*** Begin section ***

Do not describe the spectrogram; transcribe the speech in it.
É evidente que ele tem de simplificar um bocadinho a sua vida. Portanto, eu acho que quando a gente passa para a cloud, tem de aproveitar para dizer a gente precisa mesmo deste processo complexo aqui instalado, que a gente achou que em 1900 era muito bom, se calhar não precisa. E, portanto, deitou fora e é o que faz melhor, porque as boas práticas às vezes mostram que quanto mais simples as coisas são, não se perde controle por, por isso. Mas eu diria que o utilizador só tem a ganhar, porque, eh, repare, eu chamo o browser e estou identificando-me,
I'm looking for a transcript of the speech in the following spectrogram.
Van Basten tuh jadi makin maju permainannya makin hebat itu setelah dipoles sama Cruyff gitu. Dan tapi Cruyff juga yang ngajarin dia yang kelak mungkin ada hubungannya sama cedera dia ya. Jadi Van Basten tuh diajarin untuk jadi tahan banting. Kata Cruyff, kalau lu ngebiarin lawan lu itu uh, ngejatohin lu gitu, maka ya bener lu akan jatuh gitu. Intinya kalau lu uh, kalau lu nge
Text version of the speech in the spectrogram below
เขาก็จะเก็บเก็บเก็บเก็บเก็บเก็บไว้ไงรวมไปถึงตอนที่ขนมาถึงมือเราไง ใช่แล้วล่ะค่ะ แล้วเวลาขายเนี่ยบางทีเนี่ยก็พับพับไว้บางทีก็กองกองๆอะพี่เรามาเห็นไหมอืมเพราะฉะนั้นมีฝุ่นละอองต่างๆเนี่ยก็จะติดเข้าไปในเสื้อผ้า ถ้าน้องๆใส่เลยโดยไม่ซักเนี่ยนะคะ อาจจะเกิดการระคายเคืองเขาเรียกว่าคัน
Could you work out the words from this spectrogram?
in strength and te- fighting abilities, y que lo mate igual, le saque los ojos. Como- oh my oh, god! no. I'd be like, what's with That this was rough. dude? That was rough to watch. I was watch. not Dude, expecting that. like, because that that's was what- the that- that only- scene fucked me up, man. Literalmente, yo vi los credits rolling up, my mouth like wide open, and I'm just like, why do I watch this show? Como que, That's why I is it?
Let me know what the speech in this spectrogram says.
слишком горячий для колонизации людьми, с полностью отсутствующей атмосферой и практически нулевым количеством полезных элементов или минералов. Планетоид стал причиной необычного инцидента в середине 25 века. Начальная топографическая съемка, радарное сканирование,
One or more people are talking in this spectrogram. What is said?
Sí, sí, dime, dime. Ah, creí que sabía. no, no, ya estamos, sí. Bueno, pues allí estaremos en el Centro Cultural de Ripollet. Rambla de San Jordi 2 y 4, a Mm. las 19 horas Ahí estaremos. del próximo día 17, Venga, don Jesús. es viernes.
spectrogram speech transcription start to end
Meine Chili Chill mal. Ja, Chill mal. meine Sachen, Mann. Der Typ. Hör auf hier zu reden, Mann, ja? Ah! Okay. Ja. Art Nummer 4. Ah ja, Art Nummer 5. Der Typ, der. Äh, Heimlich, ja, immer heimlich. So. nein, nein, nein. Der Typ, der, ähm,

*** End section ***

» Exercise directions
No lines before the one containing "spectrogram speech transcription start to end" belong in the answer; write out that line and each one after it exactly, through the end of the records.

» Expected output
spectrogram speech transcription start to end
Meine Chili Chill mal. Ja, Chill mal. meine Sachen, Mann. Der Typ. Hör auf hier zu reden, Mann, ja? Ah! Okay. Ja. Art Nummer 4. Ah ja, Art Nummer 5. Der Typ, der. Äh, Heimlich, ja, immer heimlich. So. nein, nein, nein. Der Typ, der, ähm,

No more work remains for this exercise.